● What this task involves: Copy the records below in full and leave every image out of the copy.

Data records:
......

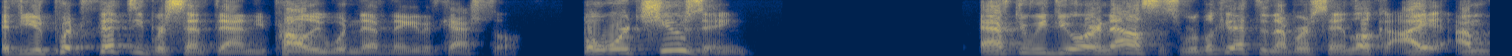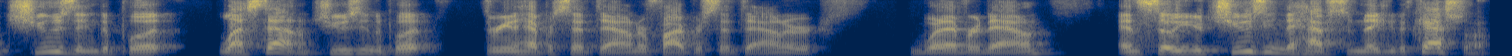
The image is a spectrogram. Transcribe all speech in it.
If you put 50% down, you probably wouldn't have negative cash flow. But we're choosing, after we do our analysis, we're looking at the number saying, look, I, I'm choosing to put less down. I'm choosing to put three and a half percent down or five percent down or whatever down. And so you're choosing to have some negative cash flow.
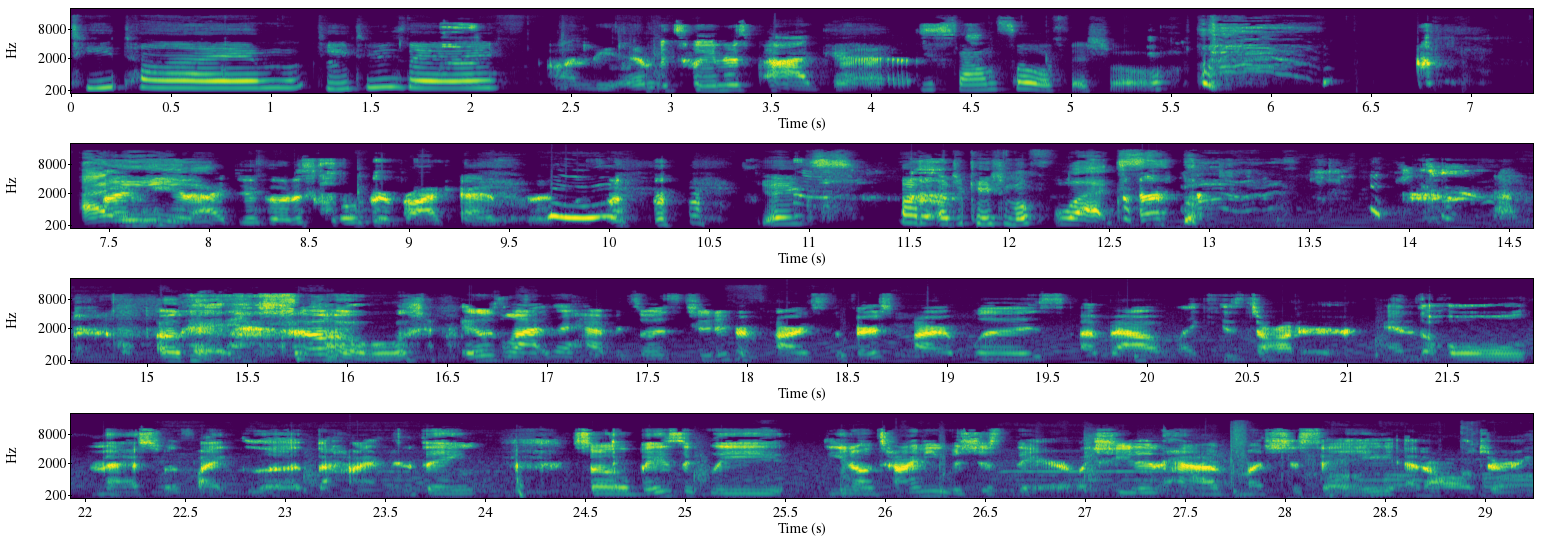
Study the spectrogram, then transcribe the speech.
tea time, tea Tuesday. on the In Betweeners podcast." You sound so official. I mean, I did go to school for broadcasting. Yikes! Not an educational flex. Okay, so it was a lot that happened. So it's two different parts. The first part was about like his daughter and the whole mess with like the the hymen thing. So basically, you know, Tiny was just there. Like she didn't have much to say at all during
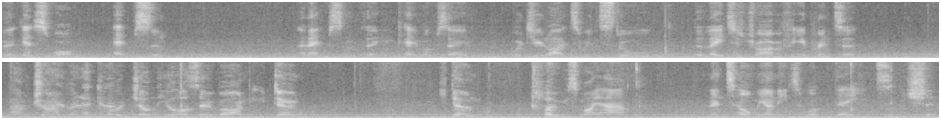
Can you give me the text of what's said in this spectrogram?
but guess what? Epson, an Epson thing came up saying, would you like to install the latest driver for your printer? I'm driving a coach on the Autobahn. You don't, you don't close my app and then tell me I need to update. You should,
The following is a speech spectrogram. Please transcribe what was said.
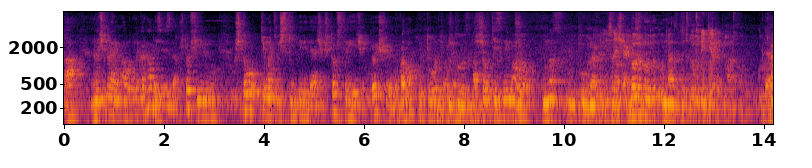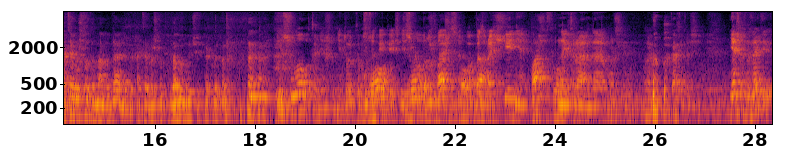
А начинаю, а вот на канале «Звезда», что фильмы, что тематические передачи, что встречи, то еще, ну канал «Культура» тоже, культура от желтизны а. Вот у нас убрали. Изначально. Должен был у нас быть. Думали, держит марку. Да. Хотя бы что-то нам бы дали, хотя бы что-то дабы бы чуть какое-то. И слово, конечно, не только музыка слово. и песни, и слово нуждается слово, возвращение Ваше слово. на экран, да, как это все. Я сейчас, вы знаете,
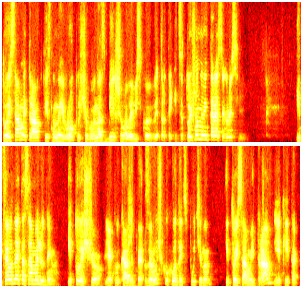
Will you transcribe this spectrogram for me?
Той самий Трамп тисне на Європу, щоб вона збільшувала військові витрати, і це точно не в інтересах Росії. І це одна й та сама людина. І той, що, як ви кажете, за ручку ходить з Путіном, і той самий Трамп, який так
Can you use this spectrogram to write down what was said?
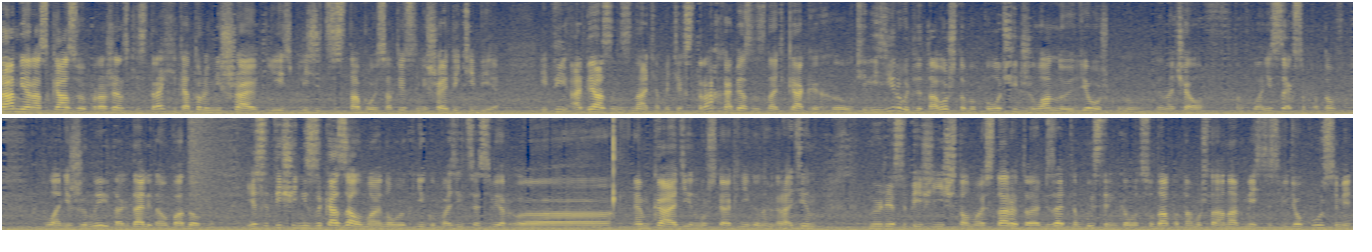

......

● Task output:
The image is a spectrogram. Transcribe all speech in it.
If you put 50% down, you probably wouldn't have negative cash flow. But we're choosing, after we do our analysis, we're looking at the number saying, look, I, I'm choosing to put less down. I'm choosing to put three and a half percent down or five percent down or whatever down. And so you're choosing to have some negative cash flow.
Study the spectrogram, then transcribe the speech.
tea time, tea Tuesday. on the In Betweeners podcast." You sound so official. I mean, I did go to school for broadcasting. Yikes! Not an educational flex. Okay, so it was a lot that happened. So it's two different parts. The first part was about like his daughter and the whole mess with like the the hymen thing. So basically, you know, Tiny was just there. Like she didn't have much to say at all during
Can you give me the text of what's said in this spectrogram?
but guess what? Epson, an Epson thing came up saying, would you like to install the latest driver for your printer? I'm driving a coach on the Autobahn. You don't, you don't close my app and then tell me I need to update. You should,
The following is a speech spectrogram. Please transcribe what was said.
А начинаю, а вот на канале «Звезда», что фильмы, что тематические передачи, что встречи, то еще, ну канал «Культура» тоже, культура от желтизны а. Вот у нас убрали. Изначально. Должен был у нас быть. Думали, держит марку. Да. Хотя бы что-то нам бы дали, хотя бы что-то дабы бы чуть какое-то. И слово, конечно, не только музыка слово. и песни, и слово нуждается слово, возвращение Ваше слово. на экран, да, как это все. Я сейчас, вы знаете,
Will you transcribe this spectrogram for me?
Той самий Трамп тисне на Європу, щоб вона збільшувала військові витрати, і це точно не в інтересах Росії. І це одна й та сама людина. І той, що, як ви кажете, за ручку ходить з Путіном, і той самий Трамп, який так
Can you use this spectrogram to write down what was said?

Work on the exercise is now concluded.